We can say with 100 percent confidence that the dead zones have crippled large areas of bottom, but these areas can rebound. If we have moderate rainfall in the spring, the dead zones won’t be as bad and the bottom creatures can recover. The pollution controls we have in place are starting to work; we just have to make sure those controls stay in place. But all of this takes time, and some of the recovery factors are out of our control. Our beloved striped bass still need to eat.
Menhaden are currently available to fill the void until the bottom can recover. Well, at least this year they are. This fall, menhaden are going to be under the gun yet again. Amendment 3 for menhaden management was introduced in 2015 to address several concerns in the fishery, including the adoption of ecological reference points, which would manage menhaden for their importance as forage and role in the greater ecosystem rather than as a species that is just harvested. As I’m sure you’ve surmised, the other side wants to harvest more menhaden. We can’t let that happen. Menhaden must be managed for their ecological significance.
The Menhaden Management Board is on track to review the full draft Amendment at their August meeting in Alexandria, VA. Public hearings will be held on draft Amendment 3 in September and October. Final action on Amendment 3 is scheduled for November 14, somewhere in the Baltimore-Washington Metropolitan Area.

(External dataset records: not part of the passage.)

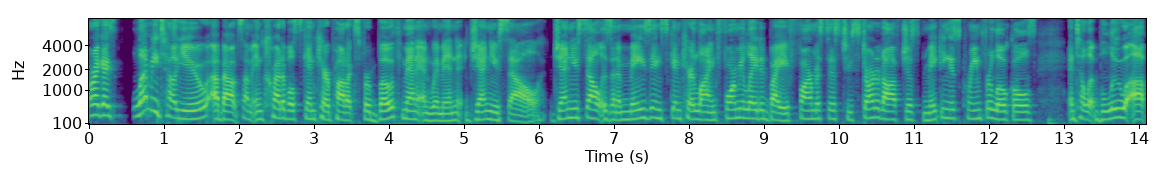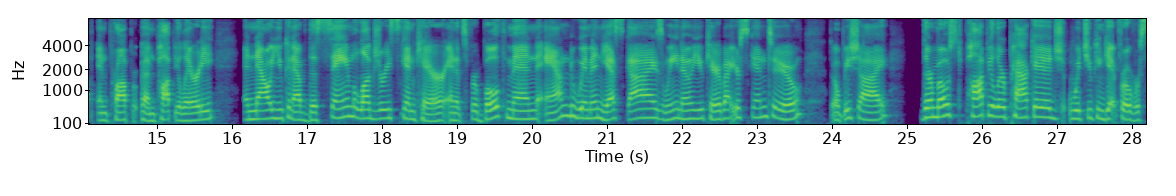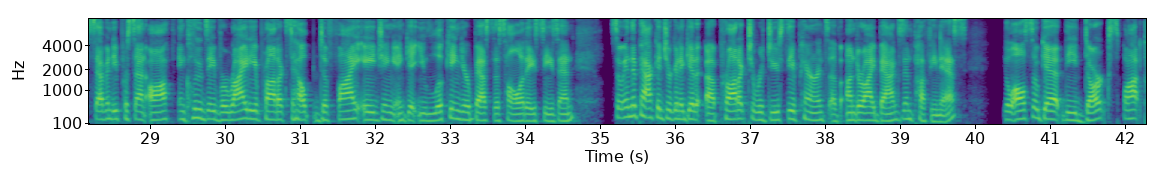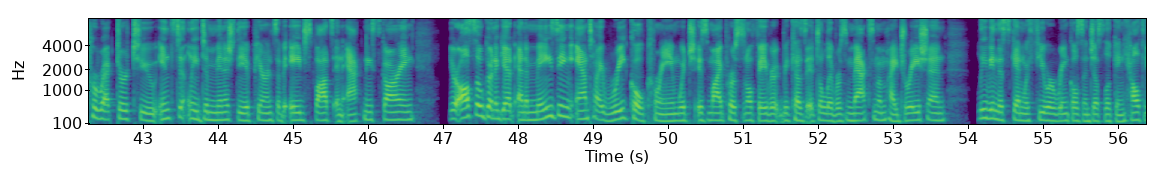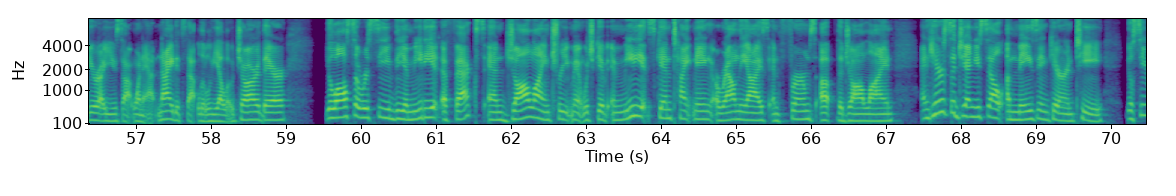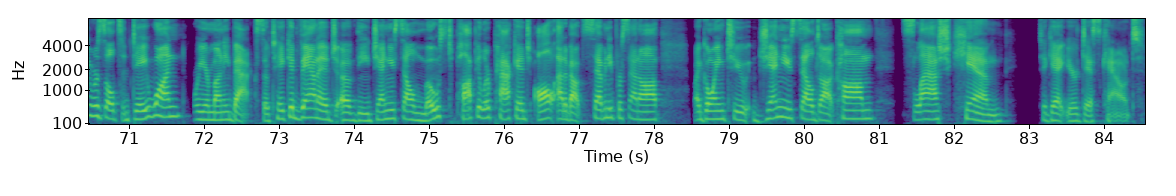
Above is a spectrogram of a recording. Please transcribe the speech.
All right, guys, let me tell you about some incredible skincare products for both men and women Genucel. Genucel is an amazing skincare line formulated by a pharmacist who started off just making his cream for locals until it blew up in, prop- in popularity. And now you can have the same luxury skincare, and it's for both men and women. Yes, guys, we know you care about your skin too. Don't be shy. Their most popular package, which you can get for over 70% off, includes a variety of products to help defy aging and get you looking your best this holiday season. So, in the package, you're going to get a product to reduce the appearance of under eye bags and puffiness. You'll also get the dark spot corrector to instantly diminish the appearance of age spots and acne scarring. You're also going to get an amazing anti wrinkle cream, which is my personal favorite because it delivers maximum hydration, leaving the skin with fewer wrinkles and just looking healthier. I use that one at night. It's that little yellow jar there. You'll also receive the immediate effects and jawline treatment, which give immediate skin tightening around the eyes and firms up the jawline. And here's the Genucel amazing guarantee. You'll see results day one or your money back. So take advantage of the Genucel most popular package, all at about 70% off by going to genucel.com slash Kim to get your discount.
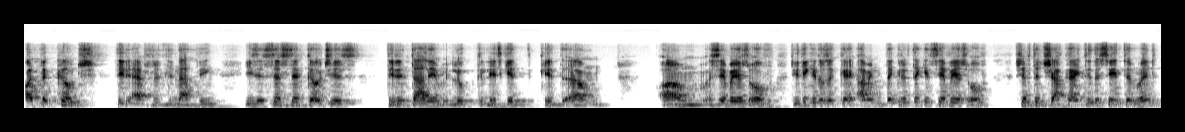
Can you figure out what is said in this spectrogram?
But the coach did absolutely nothing. His assistant coaches didn't tell him, look, let's get get um um Ceballos off. Do you think it was okay? I mean, they could have taken Ceballos off, shifted Xhaka into the centre mid,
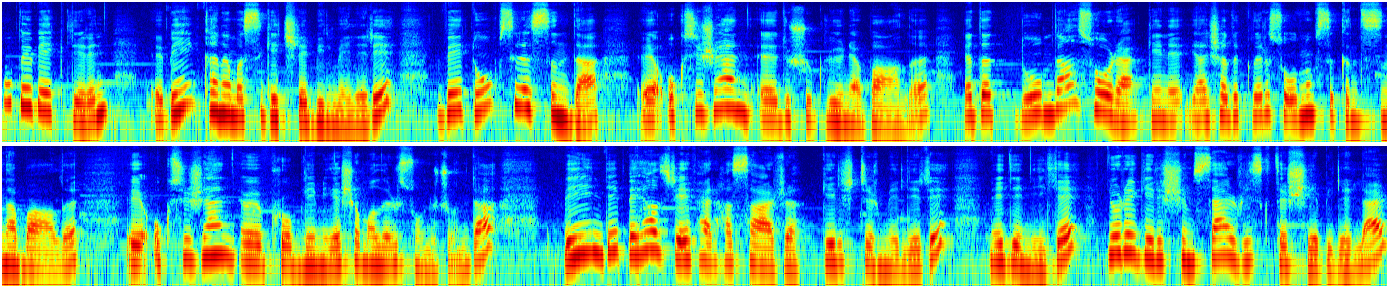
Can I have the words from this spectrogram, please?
bu bebeklerin e, beyin kanaması geçirebilmeleri ve doğum sırasında e, oksijen düşüklüğüne bağlı ya da doğumdan sonra gene yaşadıkları solunum sıkıntısına bağlı oksijen problemi yaşamaları sonucunda beyinde beyaz cevher hasarı geliştirmeleri nedeniyle nöro gelişimsel risk taşıyabilirler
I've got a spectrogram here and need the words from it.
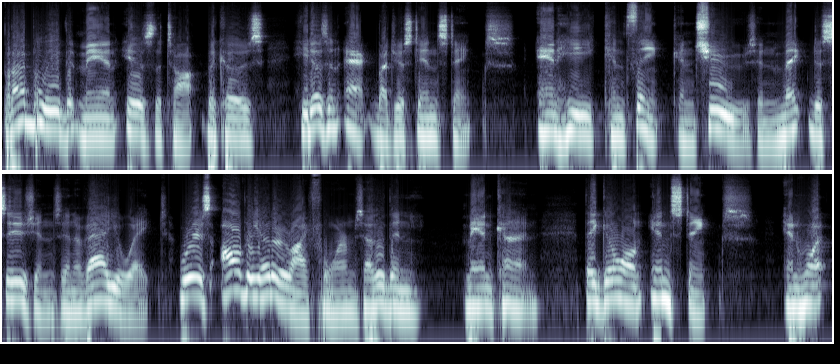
But I believe that man is the top because he doesn't act by just instincts. And he can think and choose and make decisions and evaluate. Whereas all the other life forms, other than mankind, they go on instincts and what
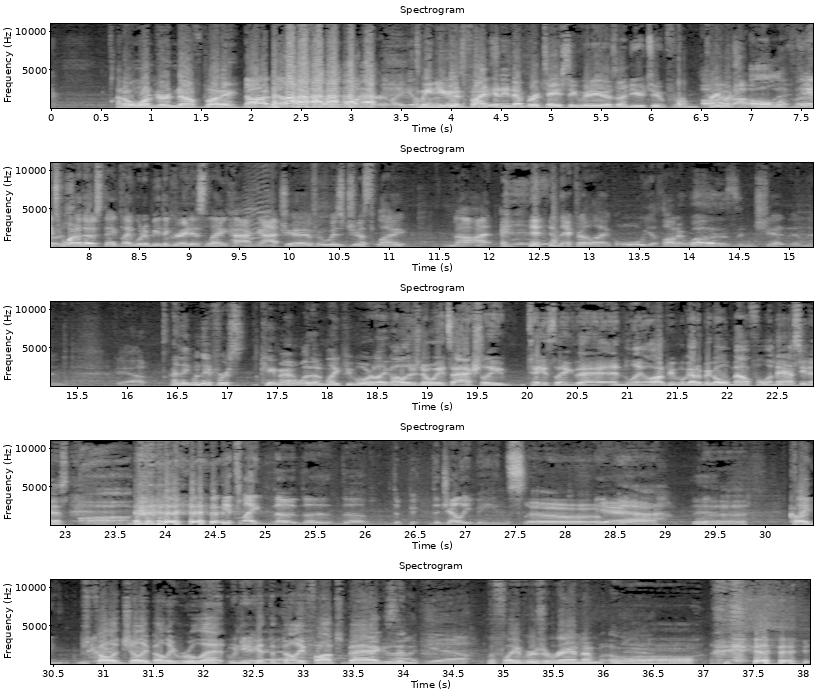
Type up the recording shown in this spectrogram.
I don't wonder enough, buddy. not enough. I wonder. Like, I mean, you can find things- any number of tasting videos on YouTube from Oh, pretty much probably. all of those. It's one of those things. Like, would it be the greatest? Like, ha, gotcha. If it was just like not, and they were like, "Oh, you thought it was," and shit, and then Yeah. I think when they first came out with them, like people were like, "Oh, there's no way it's actually tastes like that," and like a lot of people got a big old mouthful of nastiness. it's like the the the the, the jelly beans. yeah. Uh, call it call it Jelly Belly Roulette when you get the Belly Flops bags and Uh, yeah. the flavors are random. Oh,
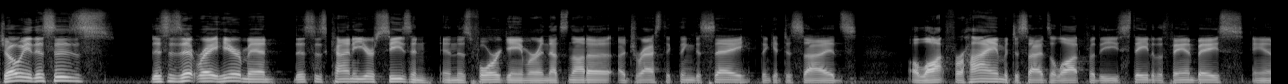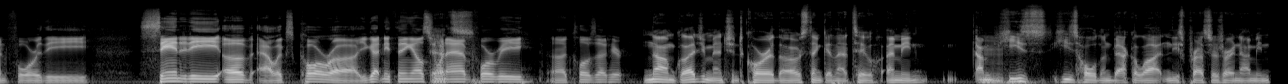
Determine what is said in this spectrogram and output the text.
Joey, this is this is it right here, man. This is kind of your season in this four gamer, and that's not a, a drastic thing to say. I think it decides a lot for Chaim. It decides a lot for the state of the fan base and for the sanity of Alex Cora. You got anything else you want to add before we uh, close out here? No, I'm glad you mentioned Cora though. I was thinking that too. I mean, I'm Hmm. he's he's holding back a lot in these pressers right now. I mean,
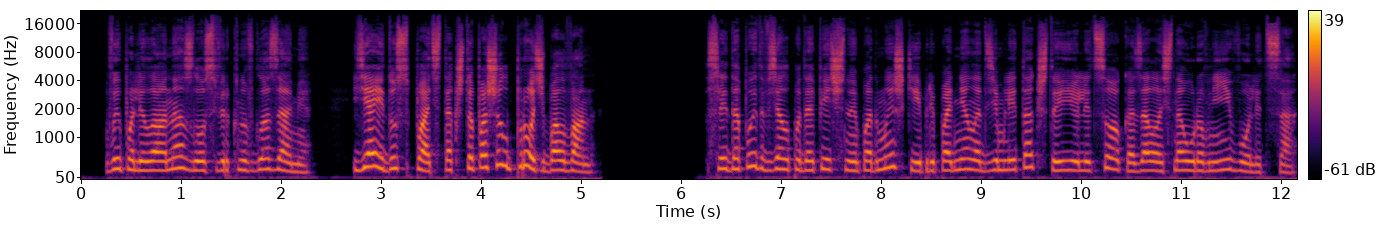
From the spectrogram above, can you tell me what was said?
– выпалила она, зло сверкнув глазами. «Я иду спать, так что пошел прочь, болван!» Следопыт взял подопечную подмышки и приподнял от земли так, что ее лицо оказалось на уровне его лица.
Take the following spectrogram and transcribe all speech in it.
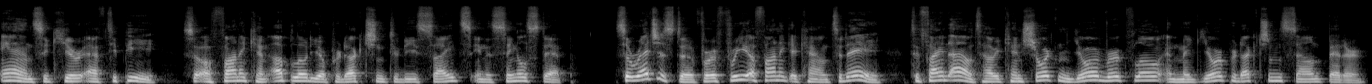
and Secure FTP, so Auphonic can upload your production to these sites in a single step. So register for a free Auphonic account today to find out how it can shorten your workflow and make your production sound better.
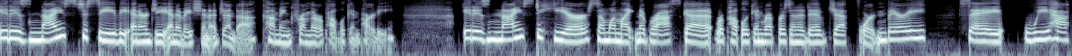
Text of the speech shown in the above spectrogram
it is nice to see the energy innovation agenda coming from the Republican Party. It is nice to hear someone like Nebraska Republican Representative Jeff Fortenberry say, we have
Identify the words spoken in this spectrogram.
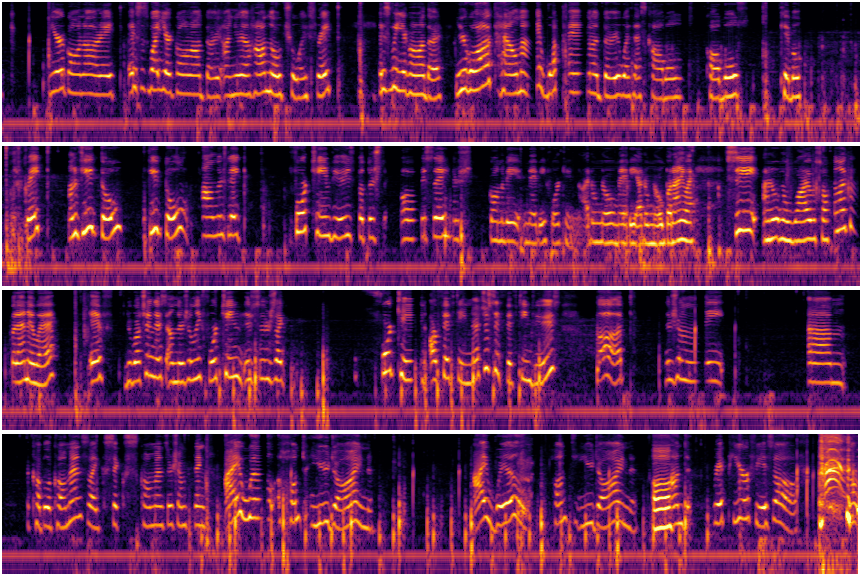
you're gonna right. This is what you're gonna do, and you have no choice, right? This is what you're gonna do. You're gonna tell me what I'm gonna do with this cobbles, cobbles, cable, right? And if you don't, if you don't, and there's like 14 views, but there's obviously there's gonna be maybe 14. I don't know, maybe I don't know. But anyway, see, I don't know why I was talking like that. But anyway, if you're watching this and there's only 14, there's, there's like 14 or 15. Let's just say 15 views, but there's only um a couple of comments, like six comments or something. I will hunt you down. I will hunt you down Uh. and rip your face off. No,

The Chesapeake Bay and its coastal communities are hurting. We are doing everything we can to stem the tide, but we need help. This November 14 meeting is the culmination of ten years of conservation work, and your attendance matters. We all have jobs and families and responsibilities, but we also have this one chance on this one day to secure a future for our fish and everyone who depends on them. In 2012, we had hundreds of anglers packing the room and we won, but we need even more in November because an increase in menhaden harvest could spell disaster for the 2015 year class of striped bass. I ask all of you to mark November 14 on your calendars; it will be one of those days you will remember forever.